The Maldives maritime industry significance
The Maldives is an archipelago made up of over 1,100 islands which are located in the Indian Ocean about 700 km (approximately 430 miles) off the southwest coast of India. It is the lowest-lying nation in the world with most of the islands, including the capital Malé, only about 3.5 feet above sea level. Mostly known as a tourist attraction for its beautiful beaches and lovely weather, it is probably less well known for its significant strategic importance to the maritime industry.
Its geographic location in the Indian Ocean makes it a crucial hub for maritime trade routes connecting Asia, Africa, and the Middle East. It is a convenient bunkering stop-off point for many commercial and leisure vessels. Being close to major oil transportation routes like the Strait of Hormuz and the Strait of Malacca makes it extremely important when it comes to energy security.

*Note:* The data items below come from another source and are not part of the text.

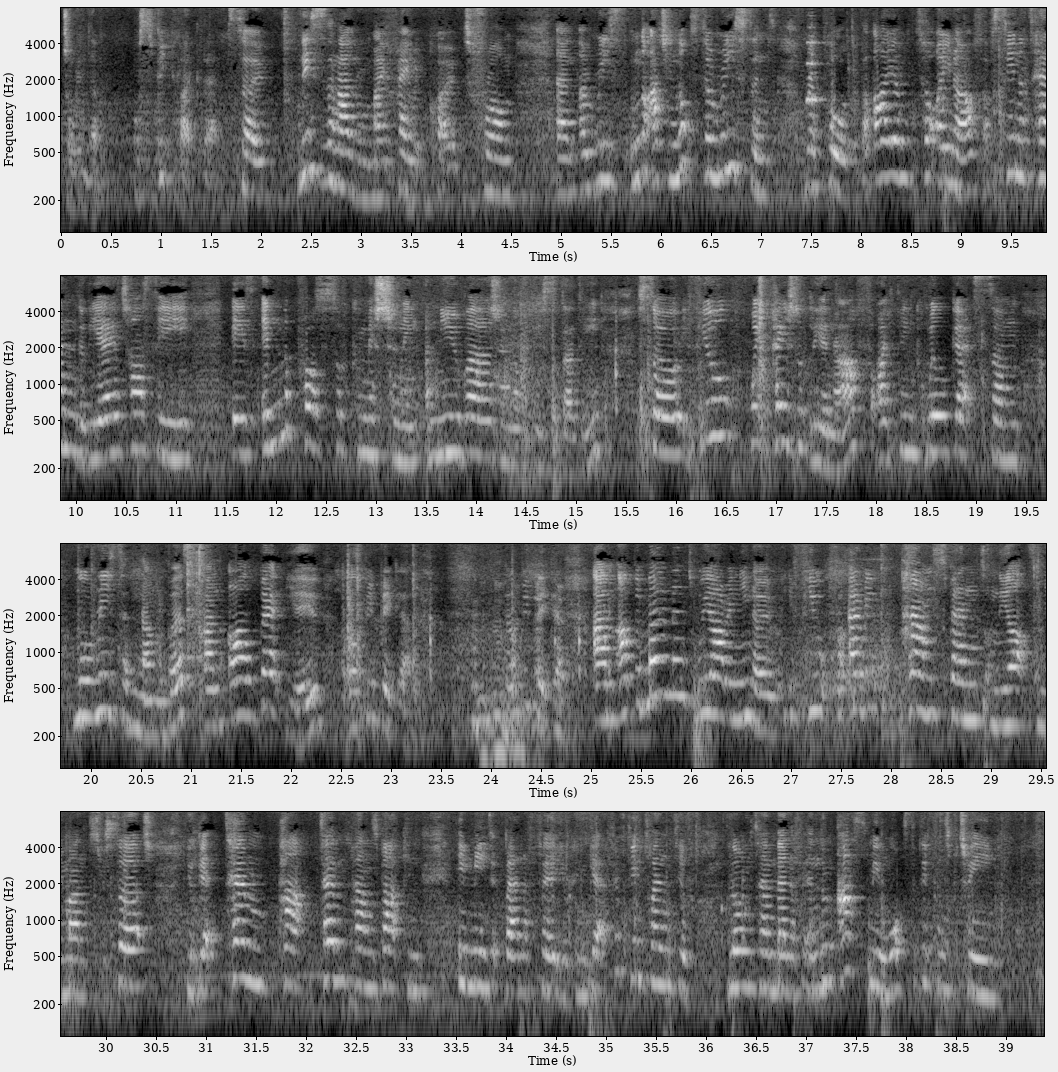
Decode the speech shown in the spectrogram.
join them or speak like them. So this is another of my favourite quotes from um, a recent, not actually not so recent report, but I am, to, you know, I've, I've seen attended the AHRC is in the process of commissioning a new version of this study. So if you wait patiently enough, I think we'll get some more recent numbers, and I'll bet you they'll be bigger. They'll be bigger. Um, at the moment, we are in, you know, if you, for every pound spent on the arts and humanities research, you get 10, pa- 10 pounds back in immediate benefit, you can get 15, 20 of long-term benefit. And don't ask me what's the difference between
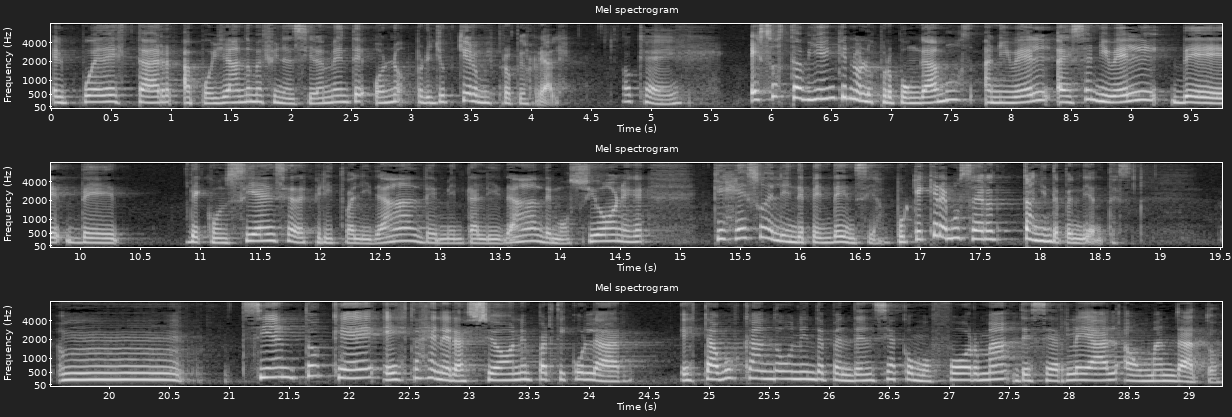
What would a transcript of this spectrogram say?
él puede estar apoyándome financieramente o no, pero yo quiero mis propios reales. Ok. Eso está bien que nos lo propongamos a, ese nivel de conciencia, de espiritualidad, de mentalidad, de emociones. ¿Qué es eso de la independencia? ¿Por qué queremos ser tan independientes? Mm, siento que esta generación en particular está buscando una independencia como forma de ser leal a un mandato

As previously mentioned the Maldivian economy relies heavily on tourism but the country also generates income from its fishing industry and it possesses significant marine resources in the form of minerals and potential oil and gas reserves. These resources are valuable for both regional and global economies.
Its fishing industry employs a significant proportion of the Maldivian workforce and is the nation’s second-largest industry after tourism. Dried tuna is exported to neighboring countries such as Sri Lanka where the famous ‘Maldive fish’ is a key ingredient in a variety of cuisines. In 1979, the Maldivian government created the Maldives Industrial Fisheries Company, which processes and exports frozen and canned tuna to the global market.
Given its location, the Maldives offers strategic military advantages to countries interested in maintaining a presence in the Indian Ocean. This can be crucial for naval operations, intelligence gathering, and regional stability. It also helps with the fight against piracy in the Indian Ocean and plays a vital role in regional strategies to counter terrorism and maintain maritime security.
However, the Maldives is vulnerable to the effects of climate change, including rising sea levels. As a result, international focus on the Maldives is essential for understanding and mitigating the impacts of climate change on its maritime industries and coastal regions. Studies have shown that at the current rate of global warming, almost 80% of the Maldives could become uninhabitable by 2050 and disappear totally by the end of the century so more needs to be done to offer sustainable solutions to prevent this from happening.
The Maldives’ rich marine biodiversity is of global importance. Preserving this biodiversity is crucial for scientific research, pharmaceutical discoveries, and maintaining the ecological balance of the Indian Ocean. Its coral reefs also act as natural barriers to rising sea levels so their preservation is essential. The Maldives’ geopolitical importance influences diplomatic ties between countries in the region. Nations with interests in the Indian Ocean region often engage in diplomatic efforts to maintain stability and protect their interests, further highlighting the strategic significance of the Maldives.
In summary, the Maldives’ strategic importance to the maritime industry is multifaceted, encompassing economic, security, environmental, and geopolitical factors. Its location in the Indian Ocean and its role in global maritime trade make it a key player in the dynamics of the maritime industry.